Hundreds of documents released Tuesday give the most complete picture yet of the events that took place at a sweat lodge outside Sedona that left three people dead and a spiritual guru's empire on shaky ground.
The interview transcripts also provide insight into the task investigators face in putting together a case against James Arthur Ray more than three months after the sweat-lodge ceremony.
The accounts from participants and observers give conflicting versions of what took place at the Angel Valley Retreat Center on Oct. 8, including key points of whether Ray adequately prepared participants or discouraged people from leaving the sweltering structure as temperatures inside increased.
Yavapai County investigators are still trying to determine what responsibility Ray might have for the events that left three people dead and more than a dozen hospitalized, but a detective's interview with a survivor in late October hints at the possibilities:
Detective Shonna Willingham told Stephen Ray (no relation to James Ray) that Arizona law enforcement can look at four culpable mental states for homicide: intentionally, knowingly, recklessly or negligently, all of which are based on what a reasonable person would do.
"But we are looking at a lot of avenues, but you hit the nail on the head that this isn't intentionally or knowingly, it's not a first and second degree," Willingham is quoted as saying in October. "We are going to be fortunate to get either reckless or negligent."
The investigation is ongoing, and James Ray has not been charged with any crime.
Throughout the interviews, patterns emerge in detectives' questions, with detectives repeatedly focusing on three areas:
- Were the participants adequately prepared for what awaited them in the sweat lodge? Many participants told detectives that Ray and his staff members told them to hydrate before the sweat-lodge ceremony, after spending 36 hours fasting in the woods. Ray also told participants they would be extremely hot inside the 415-square-foot sweat lodge.
- Was Ray's team adequately prepared for a medical emergency that might arise from the sweat lodge? Participants say Ray discouraged someone from calling an ambulance for a man who required medical care at a 2005 sweat-lodge event in Sedona. This year, most of those interviewed described a chaotic scene where participants were helping one another but adequate professional medical care wasn't available until ambulances arrived about 15 minutes after someone called 911.
- Did Ray tell participants he was adequately trained to perform such a ceremony? For many people detectives interviewed, Ray's sweat lodge was their first experience with the Native American purification rite. It wasn't until after the fatal ceremony that participants learned a traditional sweat lodge might have up to 12 people inside. Ray's event involved between 50 and 60 people for more than two hours. The participants said Ray told them his experience with shamans and spiritual leaders taught him how to properly perform the ritual.
Ray touted his sweat lodges as hotter than most, according to participants.
Representatives for Ray say he has worked with Arizona investigators since late October to determine what led to the deaths.

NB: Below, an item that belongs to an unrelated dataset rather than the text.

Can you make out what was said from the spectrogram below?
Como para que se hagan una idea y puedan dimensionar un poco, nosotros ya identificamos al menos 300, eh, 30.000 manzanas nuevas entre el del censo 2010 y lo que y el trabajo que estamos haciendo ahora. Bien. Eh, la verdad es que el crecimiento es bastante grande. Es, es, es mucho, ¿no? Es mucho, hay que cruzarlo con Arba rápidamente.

Ray subsequently postponed his remaining 2009 events, though his Web site shows events begin again in February, including another Spiritual Warrior retreat scheduled for Sedona in September.
The documents released Tuesday include interviews with former members of Ray's staff, including Tere Gingerella, who said the 2005 incident should have offered some warning about the dangers in Ray's sweat lodge.

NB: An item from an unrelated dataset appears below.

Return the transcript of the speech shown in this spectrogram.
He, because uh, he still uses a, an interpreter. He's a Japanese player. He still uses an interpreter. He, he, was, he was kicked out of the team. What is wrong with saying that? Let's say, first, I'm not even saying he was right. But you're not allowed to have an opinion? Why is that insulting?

Daniel Pfankuch was taken to a hospital after the incident. Doctors there told him he suffered from heat stroke and severe dehydration.
"I mean, in my opinion, that was huge," Gingerella told a detective in early November. "When I heard about what happened . . . a couple weeks ago, I, was I shocked? Not really, because my last experience at the sweat lodge was not a good one."

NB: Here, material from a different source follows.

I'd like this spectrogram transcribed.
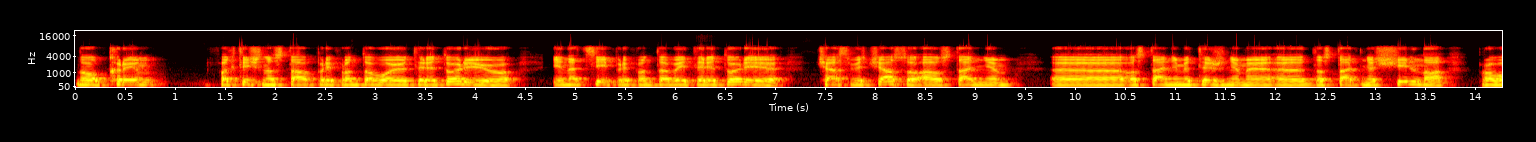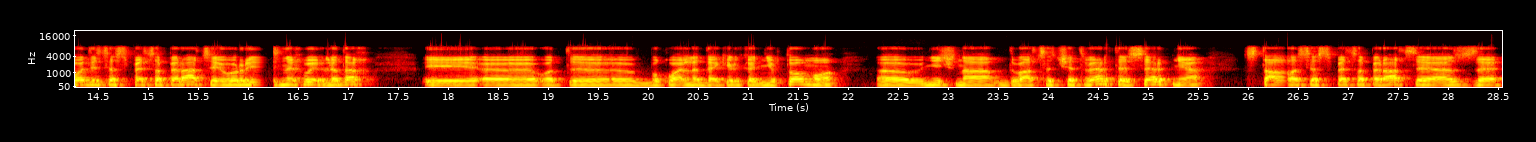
Ну, Крим фактично став прифронтовою територією, і на цій прифронтовій території час від часу, а останнім, е, останніми тижнями е, достатньо щільно проводяться спецоперації у різних виглядах. І е, от е, буквально декілька днів тому, е, в ніч на 24 серпня, сталася спецоперація з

Luis Li, a Ray attorney, said the statements about the 2005 incident, which multiple witnesses recounted, were "neither accurate or credible."
"We've checked the records and Mr. Pfankuch signed up for, and attended, three additional James Ray International events after attending the 2005 sweat lodge," Li said.